WATCHING THE powerful new film Buffalo Soldiers reminded me of the time I worked at the Passport Office in London in the mid-1980s. Once or twice a month I had the job of opening up the Ministry of Defence internal mailbag. Inside were a number of passports that had to be deleted. They were the passports of dead British soldiers. A large number contained letters from army friends or commanding officers explaining their fate. Many were killed in the most horrific ways during military exercises. Others were a result of mundane accidents on military bases. I was always sad cutting off the corners of these passports and stamping them "Cancelled". The needless death of young soldiers is one
Family Matters by Rohinton Mistry (£7.99)
Good Bye Lenin! Director: Wolfgang Becker
TONY BLAIR is in a crisis for one reason - his whole case for war on Iraq was based on a great lie. To justify that lie, Blair lied again, and again and again. He constructed a pyramid of lies and now that pyramid is collapsing around him. Blair's government is in chaos. The BBC and the government are at each other's throats. More and more people, in the media, the Labour Party and the establishment, are calling for Blair to go.
I REALLY enjoyed Judith Orr's article in Socialist Worker, "The Body for Sale" (12 July). I agree that many of the gains of the women's movement of the late 60s and 70s have been lost. I would add sexism in advertising and merchandising starts from the cradle. Children's TV carries more advertising than other programmes, and almost every BBC programme has merchandising tie-ins.
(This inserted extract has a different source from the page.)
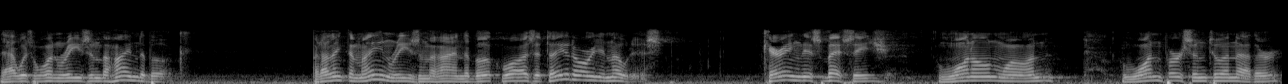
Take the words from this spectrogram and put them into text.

"WE DON'T need leaders." "We're for the widest democratic participation - leadership stands in its way." "Leaders betray, only the rank and file is reliable." We often hear such ideas in movements today. I think they involve a mistake, but a very understandable one.
"TO SAVE the village it was necessary to destroy it," was one of the most sickening phrases to emerge from the mouths of US army spokesmen during the Vietnam War in the 1960s.